## Task item
Return, from the listing below, every line that includes "speech".

## Entries shown
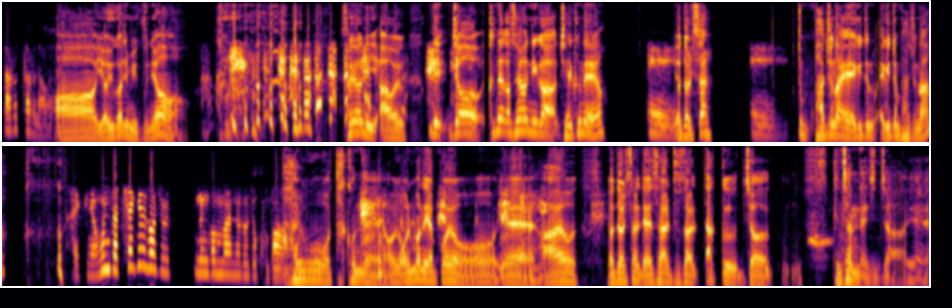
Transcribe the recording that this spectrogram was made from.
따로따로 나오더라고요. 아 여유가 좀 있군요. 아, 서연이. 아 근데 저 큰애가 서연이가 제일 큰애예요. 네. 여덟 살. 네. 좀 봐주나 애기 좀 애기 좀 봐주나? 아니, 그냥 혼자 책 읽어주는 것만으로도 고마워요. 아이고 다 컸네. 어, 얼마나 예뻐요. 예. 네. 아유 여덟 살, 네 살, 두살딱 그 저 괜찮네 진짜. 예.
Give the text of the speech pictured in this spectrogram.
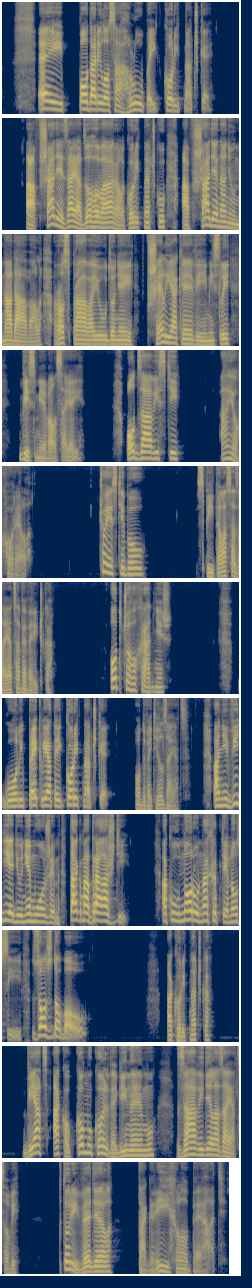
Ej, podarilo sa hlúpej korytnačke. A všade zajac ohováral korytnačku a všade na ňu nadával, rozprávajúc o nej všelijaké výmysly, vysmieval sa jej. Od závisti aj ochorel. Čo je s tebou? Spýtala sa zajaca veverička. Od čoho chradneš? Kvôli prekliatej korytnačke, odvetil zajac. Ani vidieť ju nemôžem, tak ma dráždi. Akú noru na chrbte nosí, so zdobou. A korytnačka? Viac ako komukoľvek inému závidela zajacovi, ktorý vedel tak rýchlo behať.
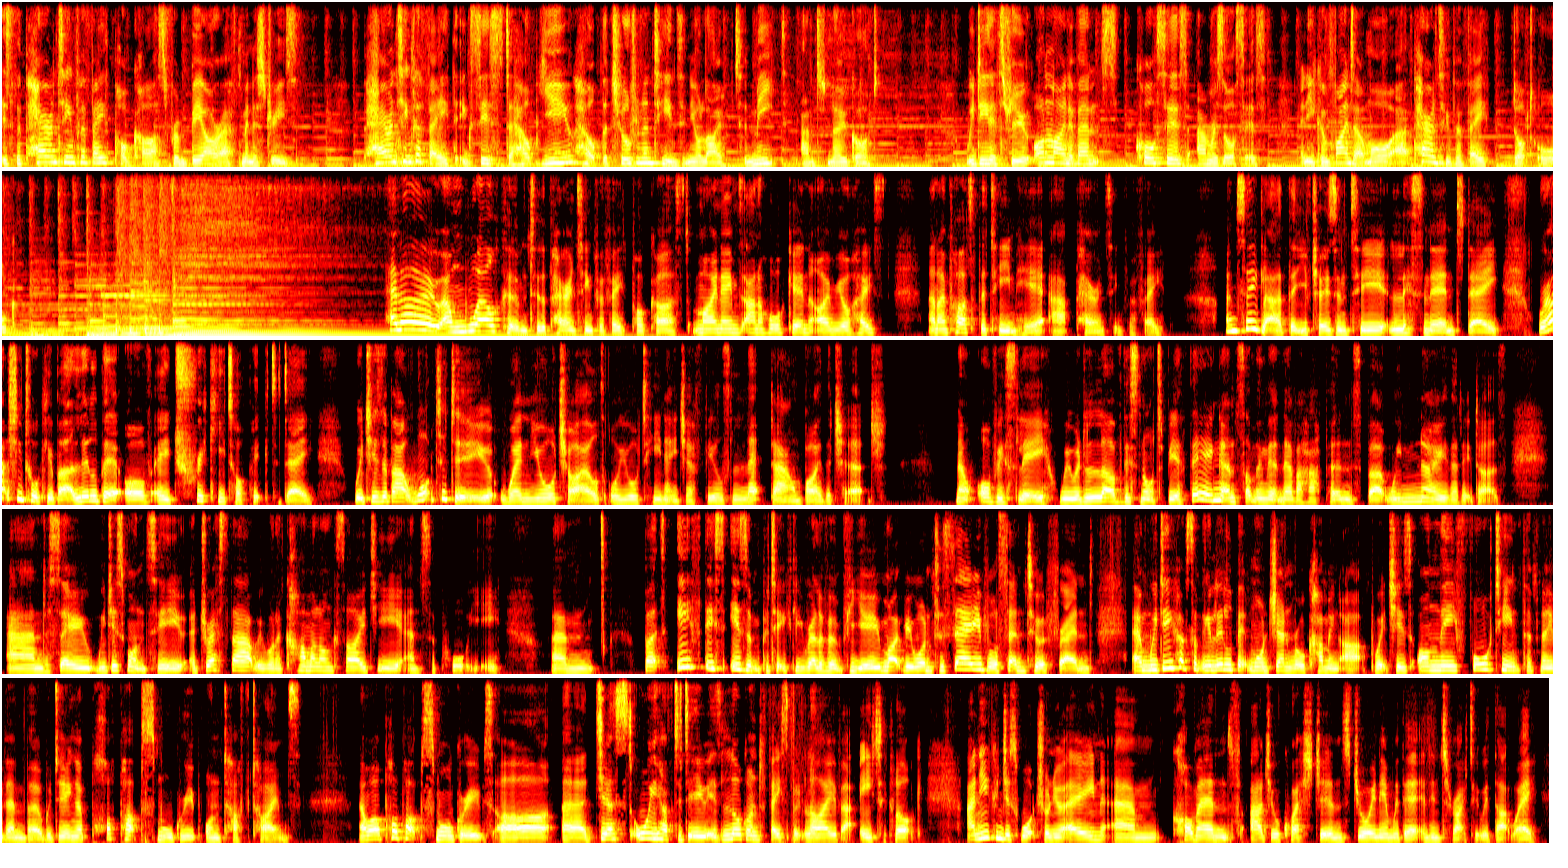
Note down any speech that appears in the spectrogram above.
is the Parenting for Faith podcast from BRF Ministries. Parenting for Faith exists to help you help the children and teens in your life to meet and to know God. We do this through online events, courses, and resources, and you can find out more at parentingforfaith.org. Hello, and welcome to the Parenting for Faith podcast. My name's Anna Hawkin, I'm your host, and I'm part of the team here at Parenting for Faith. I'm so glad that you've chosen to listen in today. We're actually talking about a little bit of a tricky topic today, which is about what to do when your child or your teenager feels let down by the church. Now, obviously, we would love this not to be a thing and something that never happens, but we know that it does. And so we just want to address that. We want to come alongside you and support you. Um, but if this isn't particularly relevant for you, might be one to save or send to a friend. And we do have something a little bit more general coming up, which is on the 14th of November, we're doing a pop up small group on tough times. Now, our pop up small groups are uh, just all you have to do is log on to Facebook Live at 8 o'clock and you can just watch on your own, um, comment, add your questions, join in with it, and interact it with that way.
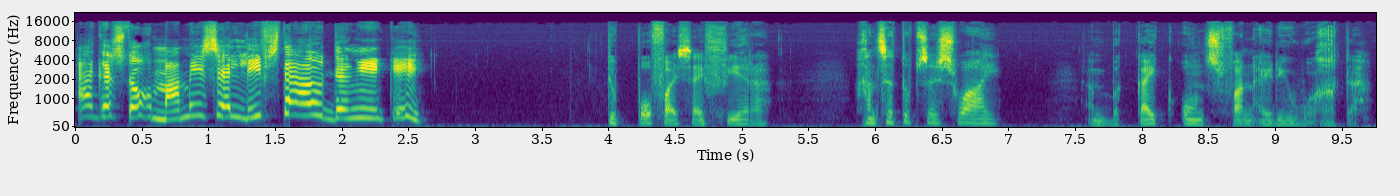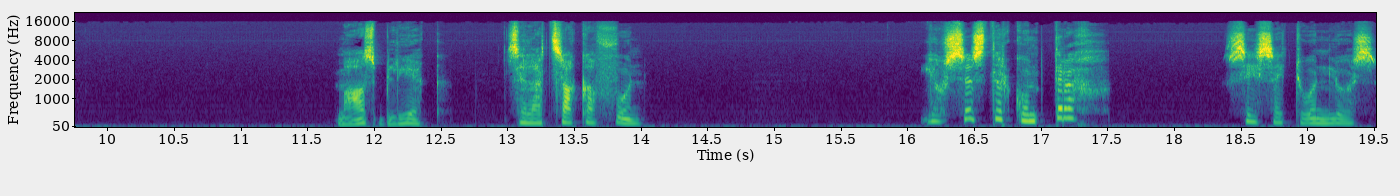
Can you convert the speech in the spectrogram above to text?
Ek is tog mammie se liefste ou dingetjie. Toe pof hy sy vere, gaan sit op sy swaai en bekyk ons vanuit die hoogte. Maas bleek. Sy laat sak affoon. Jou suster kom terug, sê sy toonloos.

## Answer
Give the text of the speech pictured in this spectrogram.
Note down any speech that appears in the spectrogram above.
Can you convert the speech in the spectrogram above to text?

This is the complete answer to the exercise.